Wade Lillywhite, who once testified against bomber/forger Mark Hofmann, took the witness stand himself Friday, confessing to a scheme to defraud Deseret Book out of thousands of dollars.
The former Deseret Book employee appeared before U.S. District Judge Bruce Jenkins, pleading guilty to two counts of fraud.Sentencing is scheduled for March 17. He faces a possible 10-year prison term and up to $500,000 in fines.
As part of a plea bargain, Lillywhite has agreed to pay full restitution.
However, government officials contend he owes hundreds of thousands of dollars. Lillywhite disagrees, asserting the amount is "considerably less that what Deseret Book contends."
Assistant U.S. Attorney Tina Campbell told the judge that Lillywhite had gained the "friendship and trust" of Deseret Book managers and was therefore given authority over the Fine and Rare Book Department.
From 1984 to 1987, Lillywhite dealt with book dealers across the country.
"He kept books for his own use and substituted them with items of lesser value," said Campbell.
The prosecutor said that Lillywhite has indicated that he was under "financial pressure" at the time of the crimes.
Lillywhite set up charge accounts, ostensively to make purchases for Deseret Book, but they were actually for himself, she said.
Another deceptive method Lillywhite employed involved substituting valuable inventory items with items of lesser value, Campbell said.

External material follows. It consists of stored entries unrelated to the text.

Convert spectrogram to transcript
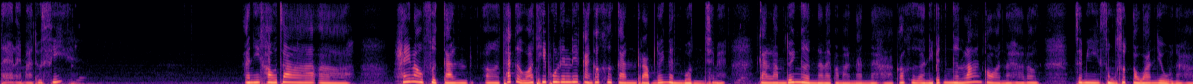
ได้อะไรมาดูซิอันนี้เขาจะอ่า ให้เราฝึกการถ้าเกิดว่าที่ผู้เล่นเรียกกันก็คือการรำด้วยเงินบนใช่ไหมการรำด้วยเงินอะไรประมาณนั้นนะคะ ก็คืออันนี้เป็นเงินล่างก่อนนะคะ เราจะมีสูงสุดต่อวันอยู่นะคะ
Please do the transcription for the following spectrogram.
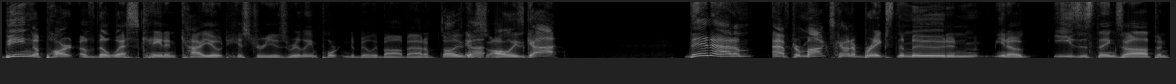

Deseret Book lost hundreds of thousands of dollars because of Lillywhite's fraudulent business practices. The Fine and Rare Book Department was closed partly as a result of the problems, said Campbell.
Lillywhite confessed to allegations of the charges, which include:
- Issuing checks from Deseret Book's account to pay personal debts.
- Purchasing items with Deseret Book's money and keeping them for himself.
- Selling items belonging to the company and keeping the money.
- Selling items to the company at an inflated prices.
- Stealing books from the store.
Lillywhite, who now resides in southern California, was a key witness during Hofmann's preliminary hearing in the spring of 1986. Lillywhite testified that he had purchased many historical items from Hofmann. Most of the items were later to be determined to be forged.